The office of tomorrow will have to be in a building that can be molded and adapted to fit needs that may change from month to month. “One company [an accounting firm with several floors of office space] has actually converted a floor, so they have the old way of how their space is set up and they have the new way of how their space is set up,” Ferguson says. “So, there we have an industry like accounting whose workforce average age is under 30, [and this is] how they evolved and changed the way we view real estate and office setup. Is flexibility more important today than it was in the past? The answer is yes, and it will be important in the future.”
Ferguson says more employees are using alternative transportation, like bicycles, to get to and from work, and that’s led to other amenities for workers. “Office buildings will need to provide a safe environment for parking those bikes,” he says. “There is also a demand by the bicyclists for showers that is being met. Some companies even allow pets in the workplace, and the breakroom has become the breakroom/coffee bar, so building owners are having to adapt their rules and policies around things like this.”
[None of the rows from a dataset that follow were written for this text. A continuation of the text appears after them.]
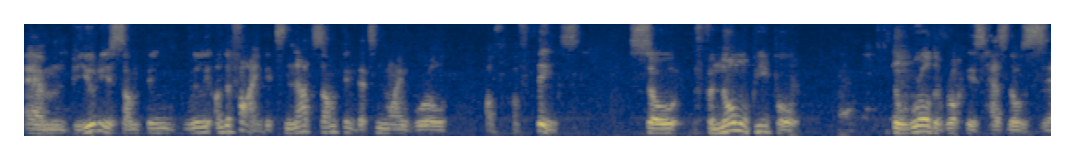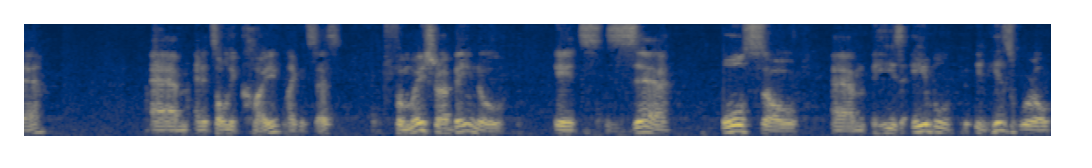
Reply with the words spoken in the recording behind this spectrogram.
um, beauty is something really undefined. It's not something that's in my world of, of things. So for normal people, the world of Ruchnis has no zeh, um, and it's only koi, like it says. For Moshe Rabbeinu, it's zeh. Also, um, he's able in his world.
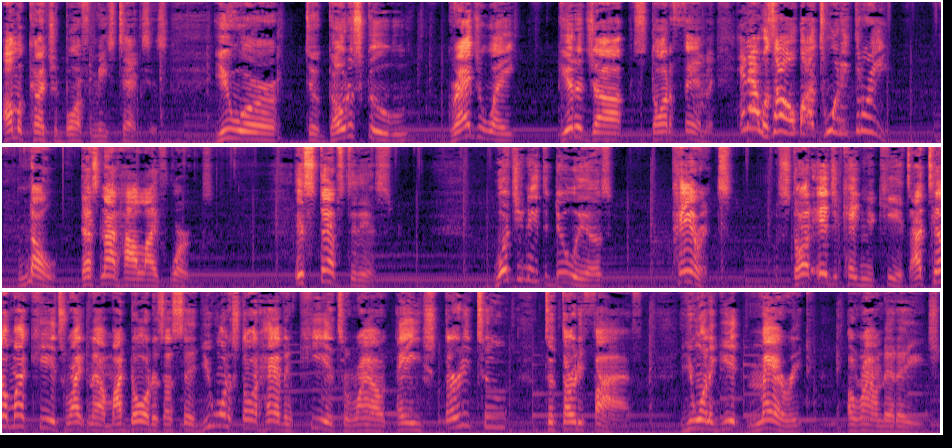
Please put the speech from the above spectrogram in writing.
I'm a country boy from East Texas. You were to go to school, graduate, get a job, start a family. And that was all by 23. No, that's not how life works. It's steps to this. What you need to do is, parents, start educating your kids. I tell my kids right now, my daughters, I said, you want to start having kids around age 32 to 35. You want to get married around that age.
As Atlanta’s next generation of office space comes on line, the city’s older buildings will slowly lose their attraction for prospective tenants, says Tom Miller, a commercial real estate specialist and executive managing director of Newmark Grubb Knight Frank. “An older building that might have some functional obsolescence, like not as much natural light or not as much greenspace or whatever, that’s just more capital dollars the buyer is going to have to put into the building to modernize it and give it a modern look and feel,” Miller says. And that’s just what the younger generation of office dwellers wants.